Academic units need the ability to select (and fund) the applications and even devices they will use in their specific teaching and learning environments. Their students, faculty and administrators are better served if these can match their specific academic and departmental needs.
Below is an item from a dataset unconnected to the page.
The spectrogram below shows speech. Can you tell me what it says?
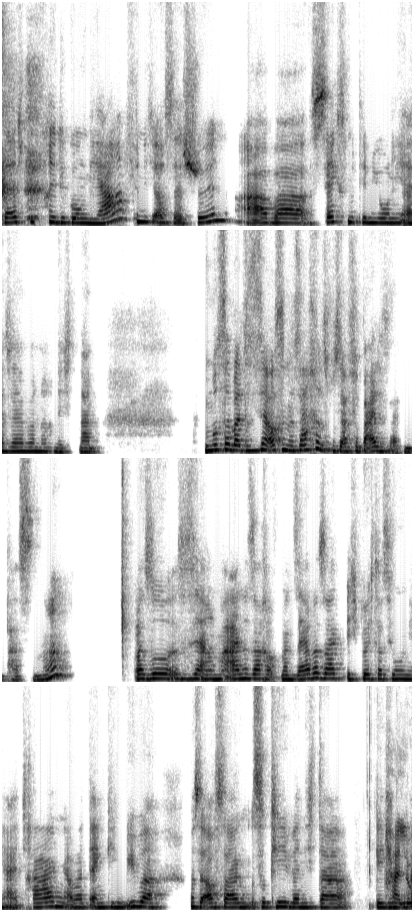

One-size-fits-all is seldom, if ever, the best approach in academia. It doesn’t work with pedagogy, it doesn’t work with classroom or lab spaces and it doesn’t work with textbooks or content — so why would it work with IT? Some academic programs, for example, are Mac-centric while many others are fine with Windows machines and applications. Some academic programs (or practitioners) gravitate to open source offerings while others eschew them. Both groups have their reasons and both seem sound, in situ.